▶ _THE DATA_
____________

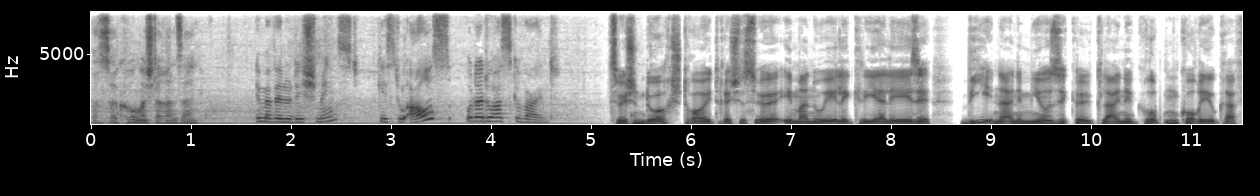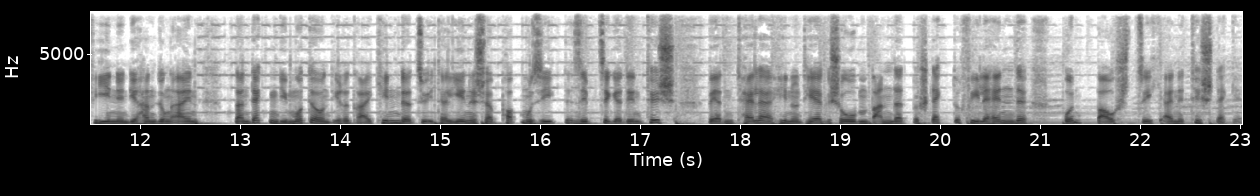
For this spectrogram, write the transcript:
Was soll komisch daran sein? Immer wenn du dich schminkst, gehst du aus oder du hast geweint. Zwischendurch streut Regisseur Emanuele Crialese wie in einem Musical kleine Gruppenchoreografien in die Handlung ein. Dann decken die Mutter und ihre drei Kinder zu italienischer Popmusik der 70er den Tisch, werden Teller hin und her geschoben, wandert Besteck durch viele Hände und bauscht sich eine Tischdecke.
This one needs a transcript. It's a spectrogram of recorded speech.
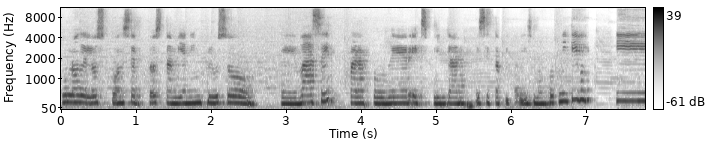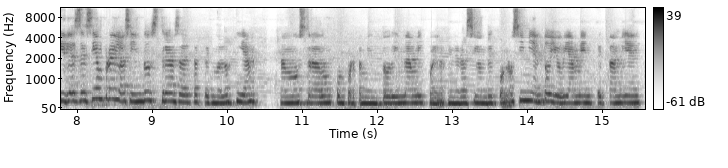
uno de los conceptos también incluso eh, base para poder explicar ese capitalismo cognitivo. Y desde siempre las industrias de alta tecnología han mostrado un comportamiento dinámico en la generación de conocimiento y obviamente también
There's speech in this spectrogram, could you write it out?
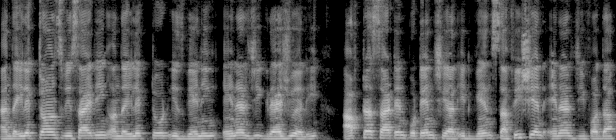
and the electrons residing on the electrode is gaining energy gradually. After certain potential, it gains sufficient energy for the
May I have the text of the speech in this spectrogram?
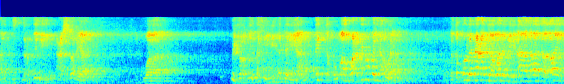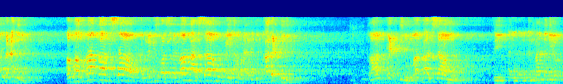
أنت تعطيني عشرة ريال و تعطي أخي مئة ريال. اتقوا الله واعدلوا بين أولادكم فتقول له نعم يا ولدي الآن هذا غاية العدل الله ما قال ساو النبي صلى الله عليه وسلم ما قال ساووا بين أولادكم قال اعدلوا. قال اعدلوا ما قال ساووا في المال الذي يعطى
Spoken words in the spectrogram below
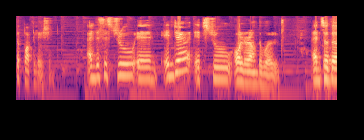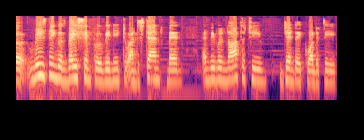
the population. And this is true in India, it's true all around the world. And so the reasoning was very simple. We need to understand men and we will not achieve gender equality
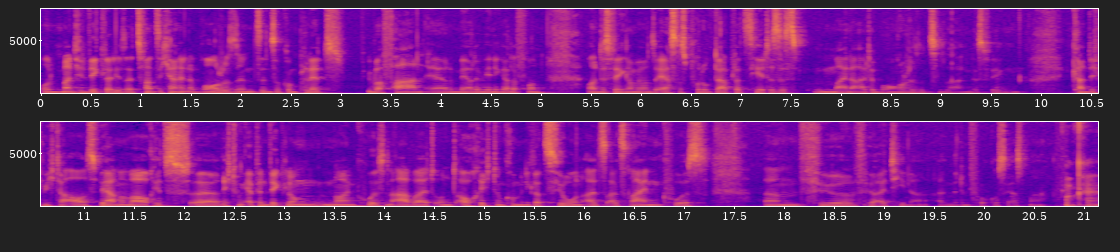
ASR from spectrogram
Und manche Entwickler, die seit 20 Jahren in der Branche sind, sind so komplett überfahren, mehr oder weniger davon. Und deswegen haben wir unser erstes Produkt da platziert. Das ist meine alte Branche sozusagen. Deswegen kannte ich mich da aus. Wir haben aber auch jetzt äh, Richtung App-Entwicklung einen neuen Kurs in Arbeit und auch Richtung Kommunikation als, als reinen Kurs für, für ITler also mit dem Fokus erstmal. Okay,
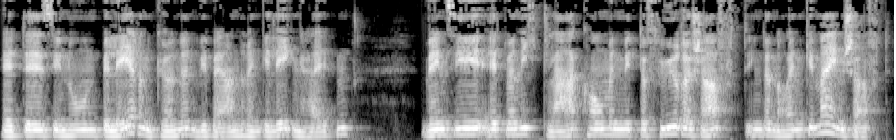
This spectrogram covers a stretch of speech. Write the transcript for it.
hätte sie nun belehren können, wie bei anderen Gelegenheiten, wenn sie etwa nicht klarkommen mit der Führerschaft in der neuen Gemeinschaft,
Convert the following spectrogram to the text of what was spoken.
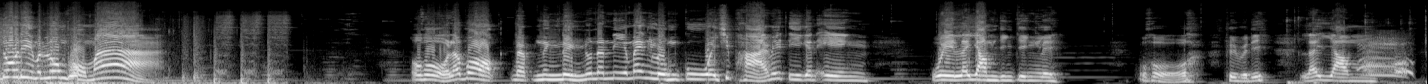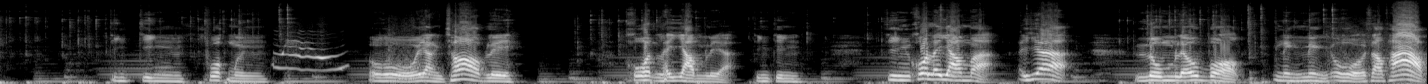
ดูดิมันลุมผมมาโอ้โห แล้วบอกแบบหนึ่งหนึ่งนู่นนั่นนี่แม่งลุมกูไอชิบหายไม่ตีกันเอง เวรละยำจริง ๆ เลย โอ้โหพิมพ์ไปดิและยำจริงๆ พวกมึง โอ้โห อย่างชอบเลย โคตรละยำเลยอะจริง ๆ จริงโคตรละยำอะไอ้เหี้ยลุมแล้วบอกหนึ่งหนึ่งโอ้โหสภาพ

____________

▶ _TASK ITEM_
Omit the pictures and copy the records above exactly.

▶ _OUTPUT BELOW_
For this spectrogram, write the transcript:
Was soll komisch daran sein? Immer wenn du dich schminkst, gehst du aus oder du hast geweint. Zwischendurch streut Regisseur Emanuele Crialese wie in einem Musical kleine Gruppenchoreografien in die Handlung ein. Dann decken die Mutter und ihre drei Kinder zu italienischer Popmusik der 70er den Tisch, werden Teller hin und her geschoben, wandert Besteck durch viele Hände und bauscht sich eine Tischdecke.
This one needs a transcript. It's a spectrogram of recorded speech.
uno de los conceptos también incluso eh, base para poder explicar ese capitalismo cognitivo. Y desde siempre las industrias de alta tecnología han mostrado un comportamiento dinámico en la generación de conocimiento y obviamente también
There's speech in this spectrogram, could you write it out?
and the electrons residing on the electrode is gaining energy gradually. After certain potential, it gains sufficient energy for the
May I have the text of the speech in this spectrogram?
أنت تعطيني عشرة ريال و تعطي أخي مئة ريال. اتقوا الله واعدلوا بين أولادكم فتقول له نعم يا ولدي الآن هذا غاية العدل الله ما قال ساو النبي صلى الله عليه وسلم ما قال ساووا بين أولادكم قال اعدلوا. قال اعدلوا ما قال ساووا في المال الذي يعطى
Spoken words in the spectrogram below
the population. And this is true in India, it's true all around the world. And so the reasoning was very simple. We need to understand men and we will not achieve gender equality
ASR from spectrogram
Und manche Entwickler, die seit 20 Jahren in der Branche sind, sind so komplett überfahren, mehr oder weniger davon. Und deswegen haben wir unser erstes Produkt da platziert. Das ist meine alte Branche sozusagen. Deswegen kannte ich mich da aus. Wir haben aber auch jetzt äh, Richtung App-Entwicklung einen neuen Kurs in Arbeit und auch Richtung Kommunikation als, als reinen Kurs für, für ITler also mit dem Fokus erstmal. Okay,
This spectrogram covers a stretch of speech. Write the transcript for it.
hätte sie nun belehren können, wie bei anderen Gelegenheiten, wenn sie etwa nicht klarkommen mit der Führerschaft in der neuen Gemeinschaft,
Convert the following spectrogram to the text of what was spoken.
ดูดิมันลุมผมมาโอ้โห แล้วบอกแบบหนึ่งหนึ่งนู่นนั่นนี่แม่งลุมกูไอชิบหายไม่ตีกันเอง เวรละยำจริง ๆ เลย โอ้โหพิมพ์ไปดิและยำจริงๆ พวกมึง โอ้โห อย่างชอบเลย โคตรละยำเลยอะจริง ๆ จริงโคตรละยำอะไอ้เหี้ยลุมแล้วบอกหนึ่งหนึ่งโอ้โหสภาพ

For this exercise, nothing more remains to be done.